BASETRACK Live photo by Balazs Gardi

Telling the stories of war and the struggles of returning veterans can be a difficult task. Artists and journalists often fall back on cliche narratives and tropes to express the difficulties that these men and women face as they readjust to civilian life. Sometimes, some of the most important voices are left out of these stories – those of family and community members who are also touched by the perils of war.

As producer Anne Hamburger said in the conversation following the performance, AJ’s story was that of the “everyman.” His and Melissa’s experience reflected many common struggles that returning Marines and their families face.

October 27, 2014 - 1:01PM -
Megan Pagado

The Clarice is creating the future of the arts with provocative programs that invite you to share in the artistic process, explore important social issues and enjoy the arts in your favorite local hang-out. Here is some of what's now from The Clarice.

October 23, 2014 - 11:11AM -
Megan Pagado

This blog post is by Emily Schweich, junior broadcast journalism major.

Mark Padmore & Jonathan Biss

Mark Padmore photo by Benjamin Ealovega; Jonathan Biss Photo by Marco Borgrevve

My love affair with the tenor voice began in late high school. When I began seriously studying voice, I realized that not all tenors were pubescent boys who had to tip their chins to the ceiling in order to hit high notes. Since then, I’ve been hooked. A well-trained tenor voice is one of the most beautiful sounds in the world to me, and British tenor Mark Padmore delivered in his exquisite Clarice performance, a collaboration with American pianist Jonathan Biss.

It’s safe to stay that tenors are still my favorite voice part.

October 20, 2014 - 10:10AM -

By Emily Schweich, junior broadcast journalism major at the University of Maryland.

The Me Nobody Knows

The Me Nobody Knows photo by Stan Barouh

To truly appreciate The Me Nobody Knows, one needs to understand where it came from.

The musical is based on the 1969 book The Me Nobody Knows: Children’s Voices from the Ghetto, which compiles the voices of 200 students from Harlem. Teachers encouraged these students, who were between the ages of 12 and 18, to write down their deepest thoughts, fears and concerns. The book’s editor, Stephen M. Joseph, asked his students to respond to four dimensions of their identity – how they see themselves, their neighborhoods, the world outside, and the things they can’t see or touch.
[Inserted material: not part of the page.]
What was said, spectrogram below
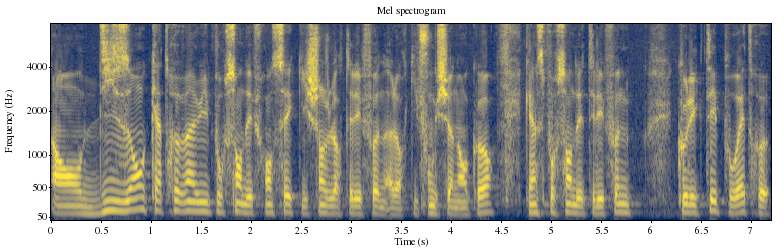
en 10 ans, 88% des Français qui changent leur téléphone alors qu'ils fonctionnent encore, 15% des téléphones collectés pour être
The result: A moving collection of young people’s voices that was adapted into a musical by Robert Livingston, Gary William Friedman, Will Holt and Herb Schapiro in 1970. Alvin Mayes and Scot Reese, co-directors of the School of Theatre, Dance, and Performance Studies’ production, have situated these teenagers in a church basement, in a therapy/support group of sorts.